No Rome: “I think my inspiration was me growing up musically and artistically. The first EP was like an introduction, and now I feel like I’m able to do more stuff. I think the best part of being an artist is that you have room to grow. Also, I felt like this EP was a bit more personal and emotional. There are more guitar-driven tracks with acoustic guitar, and I love the whole vibe of it. I loved working on this record so I’m glad it’s out.”
――Is there anything new that you tried on this EP?
No Rome: “I think the whole thing is new. I just love making new sounds. I absolutely love the song called ‘Rimbaud, Come and Sit For a While.’ It’s in a newer style and more acoustic guitar driven. It’s quite new to me. I’m in love with that song [laughs.]”
――How’s the reaction to the new songs on the tour?
No Rome: “It’s great, especially going on tour with the 1975 right now, it’s so much fun and there are so many people. It’s very surprising that a lot of these people actually know my songs. These are the places I’ve never been to or have visited once, you know? So it’s definitely inspiring to hear people singing my songs.”
――I heard you joined the 1975 at Coachella Festival?
No Rome: “I did play Coachella and it was amazing! I guess that was my biggest show.”
――How did you feel?
No Rome: “I felt honored that I was able to join the stage. I did one song but it was amazing. I can’t agree with the concept of Coachella being in the very right field and homophobic, but it’s definitely a good experience, and I really enjoyed playing there.”
――You started making music in your bedroom and now you are touring the US. How has this journey been for you?
No Rome: “It’s overwhelming, but I guess I’ve always been making music in my whole life. These chances came at such a right time, and I was able to really develop my sound or what I wanted to do as an artist. Yeah, stepping into Coachella from my bedroom was big, but I still like my bedroom and love doing that stuff. I want to keep doing it and I hope one day I get to do be on my own slot. It should be fun.”
――Your family must be proud. Have they seen your shows?

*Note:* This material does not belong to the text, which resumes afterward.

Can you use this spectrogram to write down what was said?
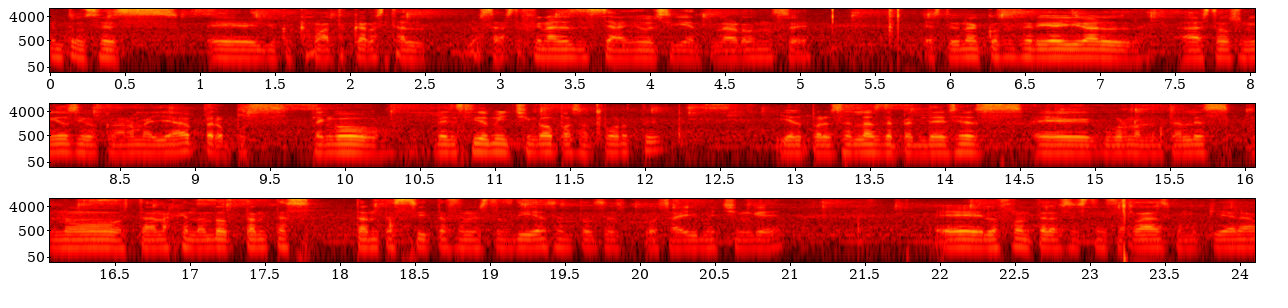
entonces, eh, yo creo que me va a tocar hasta, hasta finales de este año o el siguiente, la verdad no sé. Este, una cosa sería ir al, a Estados Unidos y vacunarme allá, pero pues tengo vencido mi chingado pasaporte y al parecer las dependencias eh, gubernamentales no están agendando tantas tantas citas en estos días, entonces pues ahí me chingué. Eh, las fronteras están cerradas como quiera.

No Rome: “My family is proud of me. My dad is a big fan but he is also my biggest critic [laughs.] That’s what dads are though, aren’t they? But I’m really lucky they support me. They haven’t seen my shows outside the Philippines. So we are trying to make that happen. But they used to see my shows all the time. I think I started playing shows when I was 13 years old. I was in this punk rock band, and I played guitar and synthesizer as well as vocals. My dad actually stopped watching when I was younger. He was like ‘I’m done bringing you to your shows, so get your own car! I don’t want to watch your show any more’ [laughs] He was always my ride to the venue.”
――What’s next for you? Are you planning to release your full album anytime soon?
No Rome: “I can’t speak of anything about the album yet. But I can assure you that this year, I do have a lot of material coming out. I’m working on a mixtape at the moment, which is going to be very interesting. That’s all for now [laughs.] But I’m writing. This tour has been me half writing and half playing shows, so there is going to be more material this year.”
text Nao Machida
edit Ryoko Kuwahara